SC asks Sahara to disclose source of money

RSTV Bureau
File Photo: Subrato Roy, Chief of Sahara Group, who had been in jail for over two years for not complying with Supreme Court's orders to return the money to investors.

File Photo: Subrato Roy, Chief of Sahara Group, who had been in jail for over two years for not complying with Supreme Court’s orders to return the money to investors.

The Supreme Court Friday asked the Lucknow based Sahara Group to come clean by disclosing its sources from where it had raised Rs 25,000 crore and paid its investors in cash, observing that it is “difficult to digest” as such a huge amount “cannot fall from the heavens.”

“You (Sahara Group) tell us what is the source of this money? Did you get the money from other companies or other schemes to the tune of Rs 24,000 crore? Withdrew it from bank accounts? Or sold property to get it? It should be any of the three alternatives. Money did not fall from the heavens.
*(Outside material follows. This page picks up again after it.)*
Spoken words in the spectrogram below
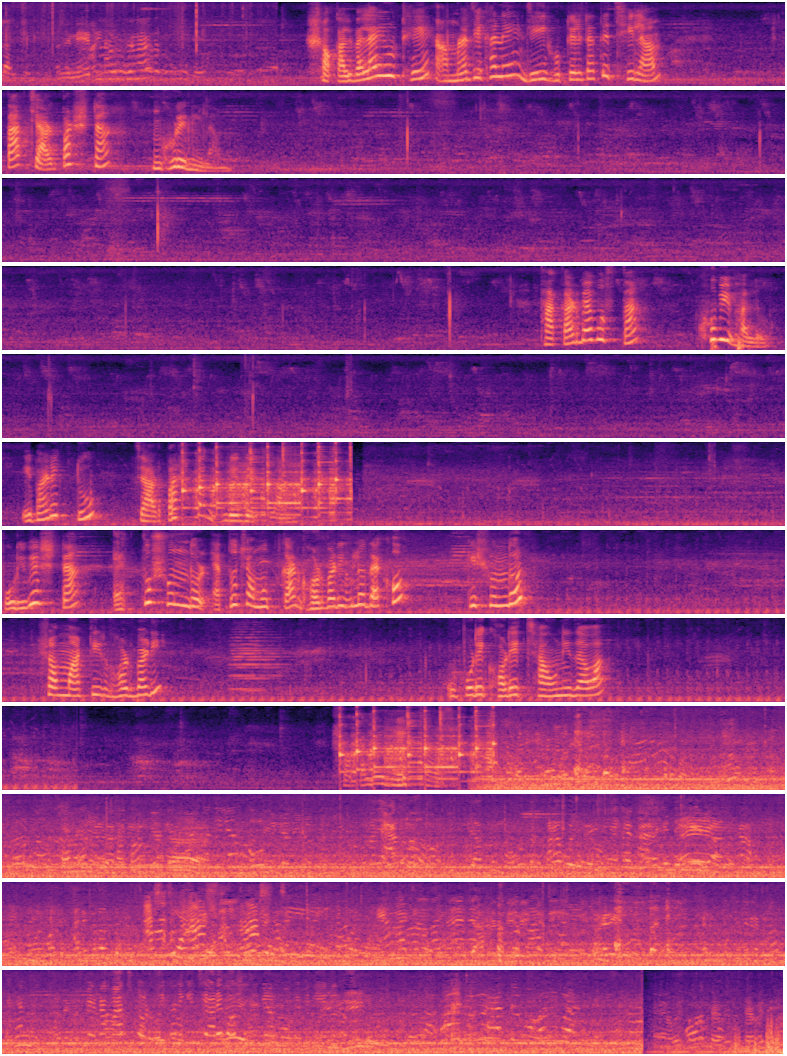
লাগানি সকালবেলায় উঠে আমরা যেখানে যেই হোটেলটাতে ছিলাম তার চারপাশটা ঘুরে নিলাম। থাকার ব্যবস্থা খুবই ভালো। এবার একটু চারপাশটা ঘুরে দেখলাম। পরিবেশটা এত সুন্দর, এত চমৎকার। ঘরবাড়িগুলো দেখো, কি সুন্দর। সব মাটির ঘরবাড়ি। উপরে খড়ের ছাউনি দেওয়া সকালের ব্রেকফাস্ট একটা কাজ করো এখানে কি চেয়ারে বসো তুমি আর মোকে আমি দিয়ে দিচ্ছি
You have to show from where you have got the money.

Hours after the Supreme Court asked it to disclose the source of its money, the Sahara Group today said the money collected through optionally fully- convertible debentures (OFCD) were invested in various assets and the group companies made the money available when the need arose for making repayments to the investors.

The group’s statement, which came after the apex court asked the company to disclose the source of money to the tune of Rs 25,000 crore that was arranged, said, “it is relevant to mention that Sahara operates from around 5000 branches across the country and all the payments were made through those branches only.

“It is this pan-India network of Sahara’s branches, which made the company to refund money.”

The group, through its lawyer, further said that all the documents pertaining to these repayments have been handed over to SEBI in original, along with the original bond certificates surrendered by the investors.

It said that all the documents pertaining to the payments made to the investors have already been placed before the apex court.

“Since the majority of the investors of Sahara do not have the bank accounts and they had made the investments in cash, therefore they were refunded and paid in cash only,” the statement said.

It justified the payment made in cash, saying that SEBI and other statutory authorities permit cash transactions up to the tune of Rs 50,000, and the average investment in the OFCD was around Rs 8,000.